US5937654 *Jun 30, 1997Aug 17, 1999Universal Vortex, Inc.Vortex tube for snow making
US6167718 *Apr 20, 1997Jan 2, 2001Edward M. HalimiSelf-carbonating self-cooling beverage container
US6339931May 30, 2000Jan 22, 2002Penguin Plastics Inc.Method for charging a self-chilling beverage can
US6619068Feb 27, 2002Sep 16, 2003Icetec, Inc.Self-cooling beverage container
US6952934 *Apr 23, 2001Oct 11, 2005Jung Min LeeSelf-cooling liquid container
US8931302 *Apr 15, 2011Jan 13, 2015Joseph Company International, Inc.Heat exchange unit for self-cooling containers
US9038847Mar 11, 2014May 26, 2015Hewy Wine Chillers, LLCInsulated beverage apparatus and cooling device
US9039924Dec 2, 2011May 26, 2015Frosty Cold, LlcCooling agent for cold packs and food and beverage containers
US20030159448 *Apr 23, 2001Aug 28, 2003Lee Jung MinSelf-cooling liquid container
US20050103739 *Nov 14, 2003May 19, 2005Brown Kent S.Beverage container with detachable reusable heat transfer cartridge
US20080179311 *Jan 25, 2007Jul 31, 2008Fuat KoroInfant feeding system
US20100270316 *Dec 18, 2008Oct 28, 2010Sahlstroem MikaelTop Cover For Sealing an Open End of a Cylindrical Beverage Container, and a Method For Providing such a Top Cover
US20130213080 *Apr 15, 2011Aug 22, 2013Joseph Company International, IncHeat exchange unit for self-cooling containers
US20150153088 *Dec 1, 2013Jun 4, 2015Yong Keun KIMCooling Utensil for Anti Freezing Crack or Distortion
WO1996014545A1 *Oct 25, 1995May 17, 1996Joseph CoHeat exchange unit for self-cooling beverage containers
WO1996037742A1 *May 23, 1996Nov 28, 1996Joseph CoSelf-cooling container including liner member, valve with automatic shut-off and overcap protection
WO1996037743A1 *May 24, 1996Nov 28, 1996Joseph CoSelf-cooling container including liner member
WO1999019677A1 *Feb 3, 1998Apr 22, 1999Song Kwon YooCan cooling device
WO2000047346A1 *Jan 19, 2000Aug 17, 2000Joseph CoManufacturing process for container including a heat exchange unit as an integral part thereof
WO2001090666A1 *Apr 23, 2001Nov 29, 2001Jung Min LeeSelf-cooling liquid container

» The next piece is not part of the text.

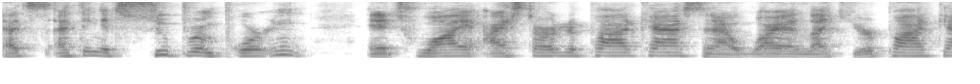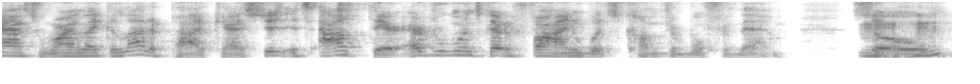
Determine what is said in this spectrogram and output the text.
That's I think it's super important. And it's why I started a podcast and why I like your podcast and why I like a lot of podcasts. Just it's out there. Everyone's got to find what's comfortable for them. So mm-hmm.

WO2001092793A1 *May 30, 2001Dec 6, 2001Penguin Plastics IncMethod for charging a self-chilling beverage can
WO2002068884A1 *Sep 24, 2001Sep 6, 2002Icetec IncSelf-cooling beverage container
WO2014164744A1 *Mar 11, 2014Oct 9, 2014/1Hewy Wine Chillers, LlcInsulated beverage apparatus and cooling device

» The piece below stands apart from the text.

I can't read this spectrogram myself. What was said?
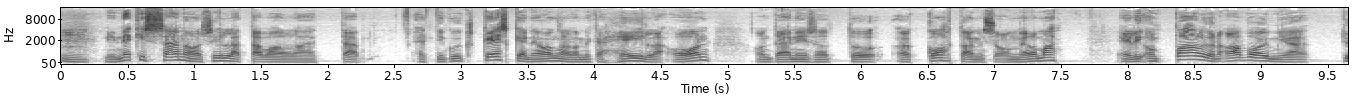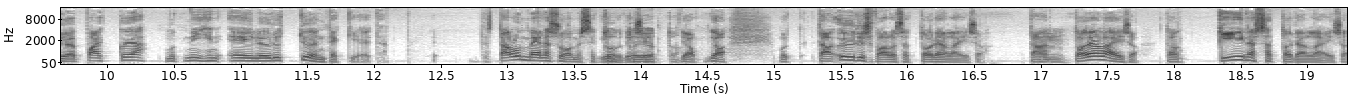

WO2014166867A1 *Apr 7, 2014Oct 16, 2014Carlsberg Breweries A/SA system for externally cooling a beverage holder and a method of externally cooling a beverage holder
Classifications
U.S. Classification62/5, 62/371, 62/294
International ClassificationA47J36/28, F25D31/00, F25D3/10, B65D81/34, F25B9/04
Cooperative ClassificationF25D3/107, F25D2331/805, F25D31/007, A47J36/28, B65D81/3484, F25B9/04
European ClassificationF25B9/04, F25D3/10C, A47J36/28, B65D81/34S, F25D31/00H2
Legal Events
DateCodeEventDescription
Jun 17, 1994ASAssignment
Owner name: MICROCOLD TECHNOLOGIES, INC., FLORIDA
Free format text: ASSIGNMENT OF ASSIGNORS INTEREST;ASSIGNOR:ANTHONY, MICHAEL;REEL/FRAME:007050/0400
Effective date: 19940602
Sep 6, 1994ASAssignment
Owner name: JOSEPH COMPANY, THE, CALIFORNIA
Free format text: ASSIGNMENT OF ASSIGNORS INTEREST;ASSIGNOR:MICROCOLD TECHNOLOGIES INC.;REEL/FRAME:007122/0889
Effective date: 19940823
Aug 28, 1998FPAYFee payment
Year of fee payment: 4
Aug 9, 1999ASAssignment
Owner name: CHILL-CAN INTERNATIONAL, INC., CALIFORNIA
Free format text: ASSIGNMENT OF ASSIGNORS INTEREST;ASSIGNOR:JOSEPH COMPANY, THE;REEL/FRAME:010188/0921
Effective date: 19990423
Sep 25, 2002REMIMaintenance fee reminder mailed
Mar 7, 2003LAPSLapse for failure to pay maintenance fees
May 6, 2003FPExpired due to failure to pay maintenance fee
Effective date: 20030307